- Using Facebook to post a job opening
- Tweeting links to open jobs and using applicable hashtags
- Sharing photos or videos of employees and company-sponsored events on your official Instagram, Facebook, and YouTube accounts
Tips for social recruiting:
- Put a spotlight on the company’s culture: Everything you post should directly or indirectly highlight what your company stands for. Give potential employees a snapshot into what it feels like to work for you.
- Ask your employees to participate: Encourage employees to share their work experiences on social media. Again, sharing should be guided by your social media policy.
- Engage with your audience: Reply to comments or questions, as these indicate interest. Be personable. Your goal is to build relationships.
- Stay consistent: Your messaging should be consistent across platforms. This way, you don’t confuse potential candidates.
5. Embrace recruitment automation
Recruitment automation is a human capital management strategy that uses technologies such as machine learning, artificial intelligence, and predictive analytics to automate recruiting processes you would otherwise execute manually. This, in turn, reduces cost per hire, accelerates time to fill, boosts recruiter productivity, and improves the overall quality and effectiveness of an organization’s workforce.
It’s used by companies hiring at scale and those looking to achieve optimum hiring results within a limited amount of time using as few resources as possible.
Tips for recruitment automation:
The following hiring processes can benefit from recruitment automation:
- Job advertising: In a nutshell, programmatic job advertising is the use of software instead of actual people to buy, place, and optimize job advertisements.
- Social recruiting: Social recruitment platforms like HireRabbit let you create Facebook and mobile career sites. They also come with team collaboration features such as calendars, automatic reminders, task managers, and alerts.
- Applicant tracking: Applicant tracking systems organize, filter, and sort job applicants. They keep track of the stage an applicant is in and allow the hiring team to collaborate more effectively.
- Candidate pre-screening: Pre-screening tools such as resume scanners rank and grade candidates based on their skills, experience, and other characteristics. This allows you to pinpoint the most qualified candidates in less time.
- Interview scheduling: With interview scheduling software, candidates see which interview time slots are still available, allowing them to reserve a time slot without having to call, message, or email your team.
- Offers: Once you’ve chosen your candidate, you update your human resource planning software, which then automatically generates an offer letter, employment contract, and other related documents.
Getting recruiting right with proven strategies
Recruitment is no easy feat.
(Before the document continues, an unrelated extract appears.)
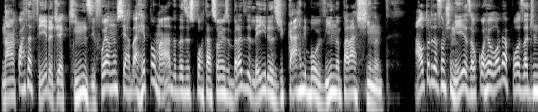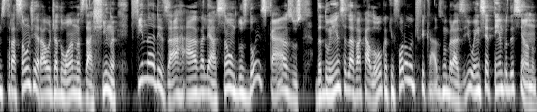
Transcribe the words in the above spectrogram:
Na quarta-feira, dia 15, foi anunciada a retomada das exportações brasileiras de carne bovina para a China. A autorização chinesa ocorreu logo após a Administração Geral de Aduanas da China finalizar a avaliação dos dois casos da doença da vaca louca que foram notificados no Brasil em setembro desse ano.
Companies hire for different roles and different forms of employment — independent contractors, salaried and hourly staff, people amenable to at-will employment, part-time employees, freelancers, etc. If you have limited resources, the amount of work alone can take a toll on your recruitment team and impact the quality of your hires.
With the above recruitment strategies, you have a better chance of attracting and onboarding top talents.